Now and then I congratulate myself for not browbeating the resident skater over the state of his room. Only imminent dangers to health and safety brought comment.
A visit to his student apartment revealed what has proved to be an efficient and rational way to lay out the day's clothing. The decency of the technique depends on removing street shoes at the entry and using the vacuum cleaner from time to time.
Recently I was in a tearing hurry to get out the door and simply tossed the various garments I planned to wear onto the floor. I started with a coat and added under layers based on the weather and what I was planning to do. It took a tenth of the usual time, improved my ability to visualize the outfit, and gave me a pleasant workout as I leaned over to pick things up.
I am indebted to housekeeping guru Don Aslett for the term frozen project. Coffee chat brought word of a suburban home with long-standing open walls on the second floor and in one room of the main floor. A significant percentage of the square feet in the house are considered unusable, and the matron, I was told, does not entertain at home.
The situation could be a death spiral, but there are worse fates than having Sunday off after a full work week of sixteen hour days. Here's the upside, assuming that mold abatement and fiberglass contamination are not part of the mix.
The ping-pong table becomes an asset.
The assessor, at least my assessor, only counts habitable space. I use the unfinished attic and basement space that was standard when my house was new to air dry clothing, execute various cost-effective minor projects, and store inventory in flap-lid plastic bins on high-tech wire shelving on industrial castors. The cost of the storage gear is a labor gift that keeps on giving.
Air-dried clothes last much longer than ones flogged in a dryer. Passive drying minimizes the time and money costs of acquisition and slashes the cost per use of individual garments. Factor in the energy cost of running a dryer, the cost of its acquisition, and the cost of acquiring and maintaining the number of cubic inches the appliance occupies. It takes little time to hang clothing. Carefully considered technique leaves things ready to harvest off the rack and stow away. A bathing suit spinner minimizes drying time.
It is reasonable and effective to use one room as a community closet. Individual clothes racks fitted with hanging shoe and sweater bags can dry gear and store it at the same time. There's room for an ironing board and sewing machine in a set-up like this, and it wouldn't be hard to improvise a dressing cubicle.
Marginalizing and maximizing dead storage leaves habitable space flexible and easy to maintain.
Western Washington brush pickers have long used the expression "hand" to describe a unit of measurement. A hand of salal, for example, is the amount one can hold that is as long as one's arm.
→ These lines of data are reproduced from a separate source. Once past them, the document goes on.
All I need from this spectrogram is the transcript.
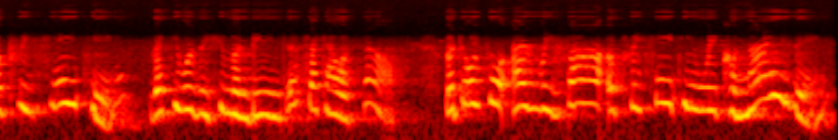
appreciating that he was a human being just like ourselves, but also as we are appreciating, recognizing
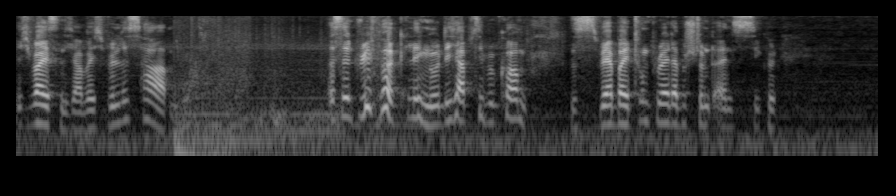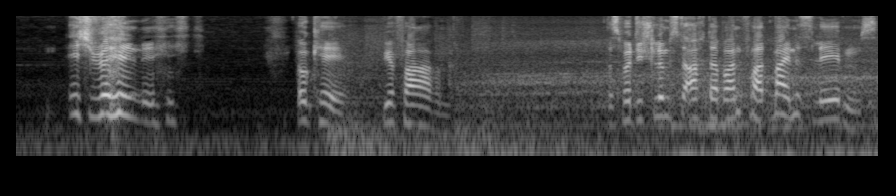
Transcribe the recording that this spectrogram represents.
Ich weiß nicht, aber ich will es haben. Das sind Reaper-Klingen und ich habe sie bekommen. Das wäre bei Tomb Raider bestimmt ein Secret. Ich will nicht. Okay, wir fahren. Das wird die schlimmste Achterbahnfahrt meines Lebens.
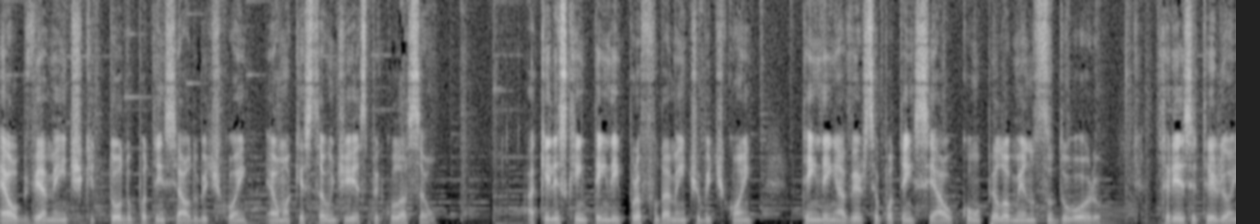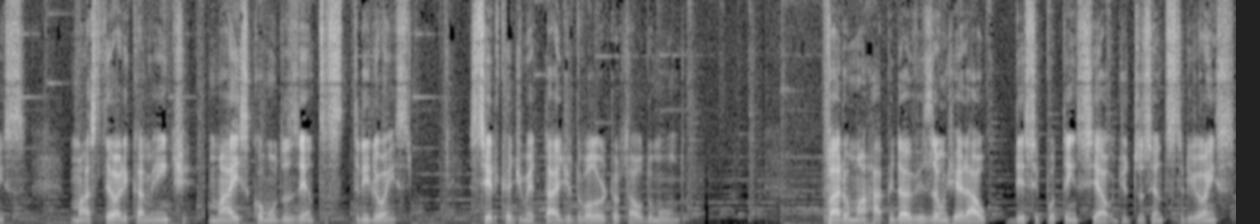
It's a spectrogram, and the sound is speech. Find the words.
é obviamente que todo o potencial do Bitcoin é uma questão de especulação. Aqueles que entendem profundamente o Bitcoin tendem a ver seu potencial como pelo menos o do ouro, 13 trilhões, mas teoricamente mais como 200 trilhões, cerca de metade do valor total do mundo. Para uma rápida visão geral desse potencial de 200 trilhões,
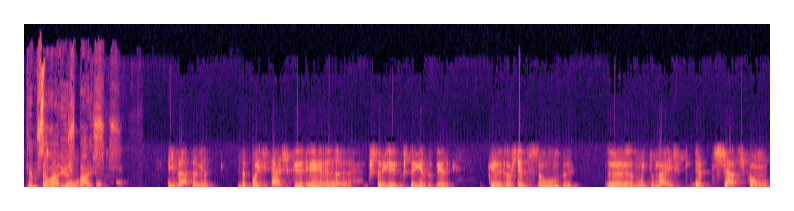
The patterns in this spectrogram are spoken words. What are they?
Temos salários menos baixos. Exatamente. Depois, acho que eh, gostaria, gostaria, de ver que os centros de saúde, eh, muito mais fechados com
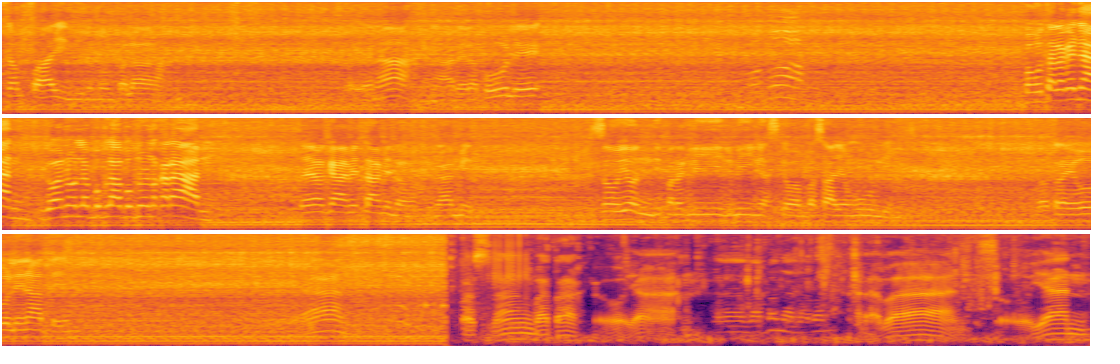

The Great Big Grocery Chain sells hands of collards. Washing and trimming one of these things, no matter how welcome, used to mean having to detail that corner of the kitchen afterwards. Now I simply rinse the greens, whack off the ends of the stems, and wrestle the whole bunch into the digital pressure cooker. I give it a splash of water and ten minutes on high. By the time the pressure has subsided on its own, I can lift out a diminished mass of floppy leaves, chop them conveniently, toss them in a bowl, and press them into shallow glass refrigerator storage dishes.
Cold cooked greens laced with Louisiana hot sauce are a convenient snack or side dish.
It saddened me when the adjustable angle-arm desk light with translucent white plastic shade went off the market. A respected design source had commented that the ideal reading lamp had just those qualities. I knew my pair of lights would not last forever, and one wore one not long afterwards.
When I viewed an animated desk lamp logo, I knew something important was gone. To my surprise and delight, the local academic bookstore now stocks a slightly modified version of the very thing that comes complete with its own energy-efficient light bulb. It costs about thirty 2016 dollars compared to the sixty that was the asking price in 1978.
Changing the color of artificial lighting also changes the color of everything in the room. The new technology mixes well with the existing archaic incandescent light sources.
Five generations' keeping house in Western Washington know how to get the job done. Deft Home is the fruit of thirty years’ independent research with casual scholarship, deep-time experience, and no ties to commerce.
Deft home is about doing things the easy way, doing things you won’t get tired of, doing things in little specks of time, and doing things effectively so you won’t have to do them again. It’s also about working with things you already have or have scrounged, about respecting tradition and family legacies, and about making time to enjoy your living quarters. It’s about dignity, self-reliance, and innovation. Especially, Deft Home is about respecting the basics and the labor it takes to keep them right. Hope you enjoy the site as much as I enjoy developing the material.